artillery shells actually bounced. By 0800 on 19 April, these two points of opposition had
been cleared, and the city of Leipzig had fallen.
Six hours after Leipzig had fallen, the Division was on the move again to the east. This
time, with the mission of relieving the 9th Armored Division and securing the east bank
of the Mulde River. Little opposition was met throughout the Division zone, except at
Eilenburg in the extreme north of the Division's zone. This proved to be one of the
toughest fights of the Division. On the 21st day of April, the 271st Infantry attacked
Eilenburg. This fight became an artilleryman's dream. Victory over Germany seemed
too near to lose too many men, so the decision was made to pour on the artillery. More
than 10,000 rounds of white phosphorus and high explosive were fired into the city. The
city was flattened. On 23 April, Eilenburg had been taken, and the Division held the
Mulde River within its zone.
While positions were being established along the east side of Mulde River, patrols
constantly crossed the river in hopes of meeting the Russians. Excitement ran high as the
rumors of the possible meeting of the Russians spread throughout the area. For several
days, there was little activity outside of patrolling.
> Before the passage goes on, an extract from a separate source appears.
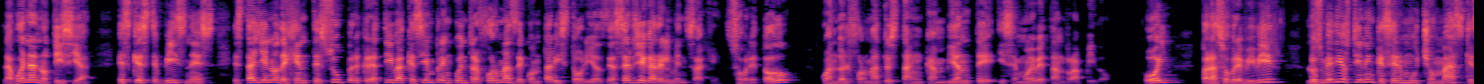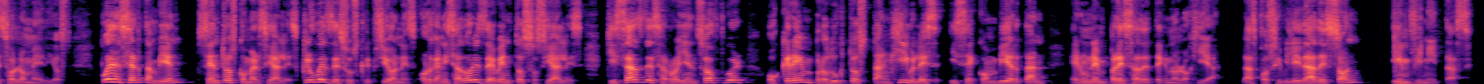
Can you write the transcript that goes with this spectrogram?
La buena noticia es que este business está lleno de gente súper creativa que siempre encuentra formas de contar historias, de hacer llegar el mensaje, sobre todo cuando el formato es tan cambiante y se mueve tan rápido. Hoy, para sobrevivir, los medios tienen que ser mucho más que solo medios. Pueden ser también centros comerciales, clubes de suscripciones, organizadores de eventos sociales, quizás desarrollen software o creen productos tangibles y se conviertan en una empresa de tecnología. Las posibilidades son infinitas.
Orders were issued to fire only on
targets that were unmistakably German. Another indication of the juncture with the
Russians was the steady stream of German prisoners coming into our lines to evade
capture by the Russians.
On the afternoon of 25 April 1945, a patrol of 11 men led by Lt. Albert L. Kotzebue of
the 273rd Infantry Regiment made the historic contact at Leckwitz on the Elbe River with
the 58th Guard Division, 34th Corps, General Jadov's 5th Ukrainian Army, Marshal
Koniev's First Ukrainian Front (click on LINKUP above or on this website's "East Meets West" button
for more details of patrol meetings and map). History had been made - the great Soviet
Army and the Allied Army had joined. Germany had been cut in two. Victory could be
only a few days off.
May 8, 1945 - Simultaneously, at the capitals of the three major powers, the
announcement was made - "V-E Day" - the end of the War in Europe. V-E Day came to
us causing mixed emotions, but actually no wild celebrations, because it was just another
step toward the end of War all over the world. We asked the questions, "What now,
occupation?" "The South Pacific - and how soon?"
Killed in Action: 341   Wounded in
Action: 1, 146 Died of Wounds: 42
The 69th and "The Battle of the Bulge"
Many 69ers and family members
believe the 69th Infantry Division was in the famous "Battle of
the Bulge," but it was not.
69ers and family members think the 69th Infantry Division was in the famous
Battle of the Bulge, Nazi Germany's last big effort to stem the advance of the
Allies. But although some 69ers may have been in the Battle of the Bulge, the
Division as a whole was not a part of it.
The 69th began training at Camp Shelby in the
early summer of 1943 and departed for overseas in October 1944. During this
period, thousands were trained and sent to other Units as replacements to
Divisions that may have been in the Bulge fighting. Some of these replacements
were in the 69th, even though they didn’t depart overseas with it, and these
soldiers may have been in the Bulge fighting during its short but devastating
period, but with another Division.
The Battle of the Bulge took place between Dec 16,
1944, and January 25, 1945. The 69th began to arrive in England in December
1944. On December 25, 1944, the 69th was called on to furnish 2,200 men as
replacements for battle-worn and decimated Divisions in the Bulge fighting.
Some of these men, and others, may have returned to or been transferred the
69th after the Bulge was over - and of they course could lay claim to being in
the battle, but not as a member the 69th. There were many replacements to the
69th from battle-rested Divisions as the 69th moved across Germany to its
final meeting with the Russians on April 25, 1945.
The infantry regiments were the frontline troops.
The 69th was comprised of three regiments - 271st, 272nd 273rd. The Unit
histories of these regiments written immediately after VE Day (May 9, 1945)
show the 271st assuming position on February 10, and the 272nd and 273rd on
February 12. Therefore, we can see that the 69th Infantry Division itself did
not participate in the Battle of the Bulge.